This is the seventh time that the traveling Docudays UA takes place in Kremenchuk. Traditionally, in addition to exciting documentary films, the festival invites the city residents to human rights educational events. This year, they included mini-trainings and a workshop: this program supplemented the central topic of the festival about the climate change and the human impact on it. The festival’s regional coordinator in Kremenchuk Aliona Hlazkova shares her impressions.
Thinking Sustainably and Remembering Your Impact on Climate Change
The tutor Yulia Pashkivska, who represents the NGO Ecoltava, presented to the concerned Kremenchuk residents the methods of planning your household activities with regard to waste. In addition, the training included time for watching E-Wasteland a film from the collection of human rights documentary film club, DOCU/Club. After the screening, we spoke for hours about recycling, e-waste, excessive consumption, plastic bags and active sales clerks who hardly give the customer a chance to refuse a plastic bag, about the cloth bags you can use instead of plastic, about construction waste and many other things.
We focused special attention on schools. Together with the NGO Ecoltava and Mykola Riabyk, the coordinator of the ChystoTak project, on November 6, we presented the ways to sort waste and the particularities of waste sorting in schools to the students of six Kremenchuk schools. The students actively participated in the conversation about waste recycling, about the possible steps to achieve it and successful examples of initiatives.
Fighting Stereotypes Online and Offline
In addition, two trainings were dedicated to human rights education for teachers, and opposing hate speech online for everybody who wanted to participate.
The participants of the training about opposing hate speech online shared their own understanding of the term hate speech and learned about the approaches of the Council of Europe and the European No Hate Speech Movement. We have tested the website for quests and quizzes Actionbound and completed some of the tasks using gadgets. We tried to find a difference between hate speech and simple insults. We discussed imagined and real-life situations and discovered how many human rights violations happen online and in our everyday lives.
The stories about school customs, told by the participants, were especially shocking. Because schools often violate the right to privacy and protection of personal information, discriminate against students based on their ethnicity and gender, encourage sexism and objectivation, disregard private property and refuse the right to freedom of thought and religion. Of course, not everyone does that and not always.
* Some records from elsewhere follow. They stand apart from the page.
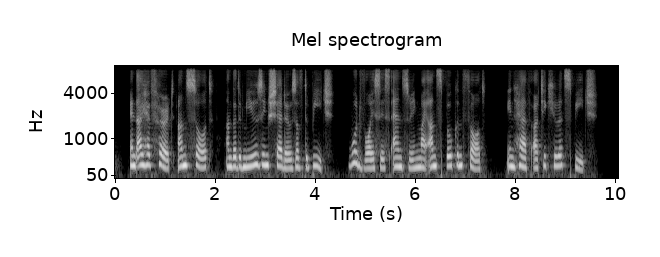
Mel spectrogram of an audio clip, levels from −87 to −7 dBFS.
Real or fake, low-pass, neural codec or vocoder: fake; 7.2 kHz; codec, 16 kHz, about 1 kbps, DyCAST, with the encoder's durations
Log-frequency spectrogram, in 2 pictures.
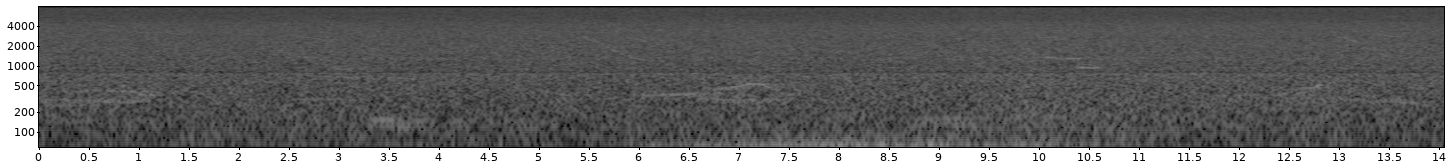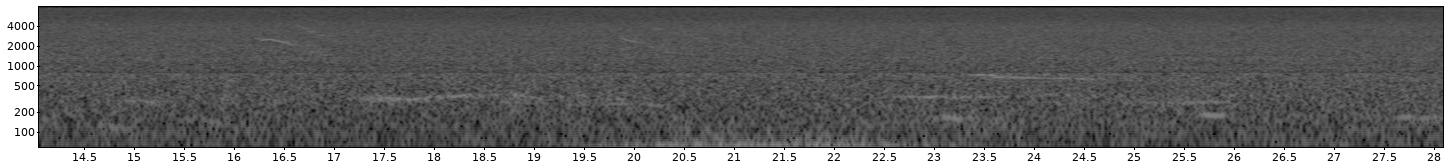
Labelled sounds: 10.4	10.6	humpback whale, 0.90 to 1.2 kHz
16.2	16.7	humpback whale, 2.1 to 2.7 kHz

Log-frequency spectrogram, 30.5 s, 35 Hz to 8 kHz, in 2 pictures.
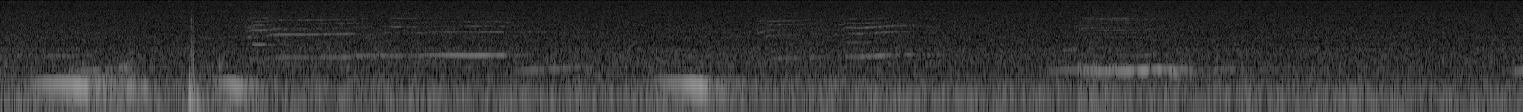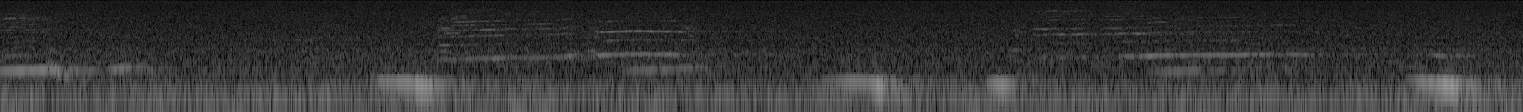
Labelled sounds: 2.4	5.1	humpback whale, 1.4 to 3.2 kHz
7.7	9.2	humpback whale, 1.5 to 2.9 kHz
10.9	11.3	humpback whale, 3.0 to 3.2 kHz
15.3	15.5	humpback whale, 3.1 to 3.3 kHz
19.7	22.0	humpback whale, 1.3 to 4.8 kHz
25.5	27.4	humpback whale, 1.4 to 4.6 kHz
27.9	28.2	humpback whale, 2.2 to 2.4 kHz

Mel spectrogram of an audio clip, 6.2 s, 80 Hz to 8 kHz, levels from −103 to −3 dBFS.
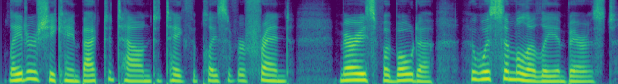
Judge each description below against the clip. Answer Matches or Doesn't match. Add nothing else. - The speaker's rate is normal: Matches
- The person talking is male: Doesn't match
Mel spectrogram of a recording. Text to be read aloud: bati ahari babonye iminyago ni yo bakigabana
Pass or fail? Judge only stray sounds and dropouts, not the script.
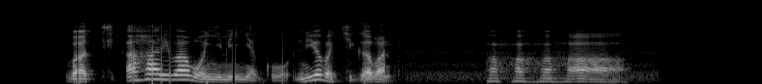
fail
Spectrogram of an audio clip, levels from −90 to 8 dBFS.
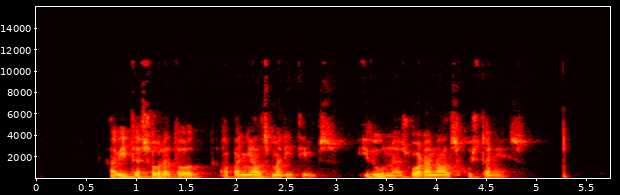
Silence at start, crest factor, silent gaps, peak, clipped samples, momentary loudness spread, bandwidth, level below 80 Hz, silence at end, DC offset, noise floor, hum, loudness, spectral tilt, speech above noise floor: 0.75 s; 20 dB; none; -6 dBFS; under 0.1%; 15 LU; 11.5 kHz; -64 dBFS; 0.45 s; under 0.1%; -90 dBFS; none; -24 LUFS; -6.5 dB/octave; 66 dB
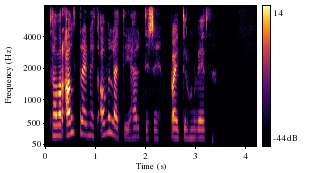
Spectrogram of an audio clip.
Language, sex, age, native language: Icelandic, female, 20-29, Icelandic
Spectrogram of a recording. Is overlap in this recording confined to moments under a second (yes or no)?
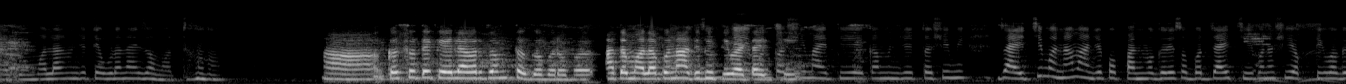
no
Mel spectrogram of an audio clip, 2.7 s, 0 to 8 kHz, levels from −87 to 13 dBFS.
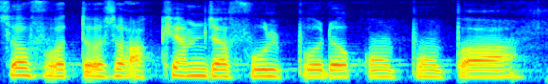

However, if so many true stories were recalled in such a short time, it means that the situation with human rights at schools is really dangerous.
An intense discussion was sparked by the mention of an article from the Ukrainian Truth newspaper, in which opposition to hate speech is presented as limiting the freedom of speech and prohibiting personal opinions.
Among the impressions and conclusions from the training was the recognition of the need to control one’s emotions and words, to learn how to communicate and persuade people about the appropriateness or inappropriateness of certain actions, especially on the web, and to become more sensitive and aware, to work on improving oneself.
A Step Closer to the Culture of Democracy? School Experience
This training was striking because of the “interesting” stories about humiliation in educational institutions, and we once again saw the need to help schools to develop their understanding of the concept of human rights and distinguishing it from the concept of education about human rights. Because school is the place where almost everyone spends quite a long period of their lives. And it would be good if the word “school” did not evoke negative feelings and hashtags #traumatized_by_education.
Clearly, there is no human rights education without understanding the concept of human rights. So we started the conversation about what human rights are, where they come from, who or what guarantees them, which rights our teachers are aware of and why we need those rights. We discussed the concepts of dignity and equality, especially at school. We tried to figure out which skills are taught by the contemporary school and which values it spreads. We discussed the behavior of parents and the status of the teacher in our society. From cases, we moved on to instruments, or more precisely, handbooks that could be used at school for human rights education and education for democratic citizenship. We learned how we could use games to teach the culture of democracy. Most of the books in Ukrainian can be found at https://goo.gl/qosvb8.
A separate section of the program was dedicated to learning about the national Ukrainian program Democratic School and the special textbook Civil Responsibility. Teachers had some time to read the exercises from the textbook and to think and comment on how these exercises could be used at their schools.
Of course, change does not happen in a day. And it is hard to expect any considerable effect from one-day events. But what if they are regular and we try to facilitate them? And what if, in addition, we watch movies and discuss the problems demonstrated in them?
Photos: Olesia Musiyenko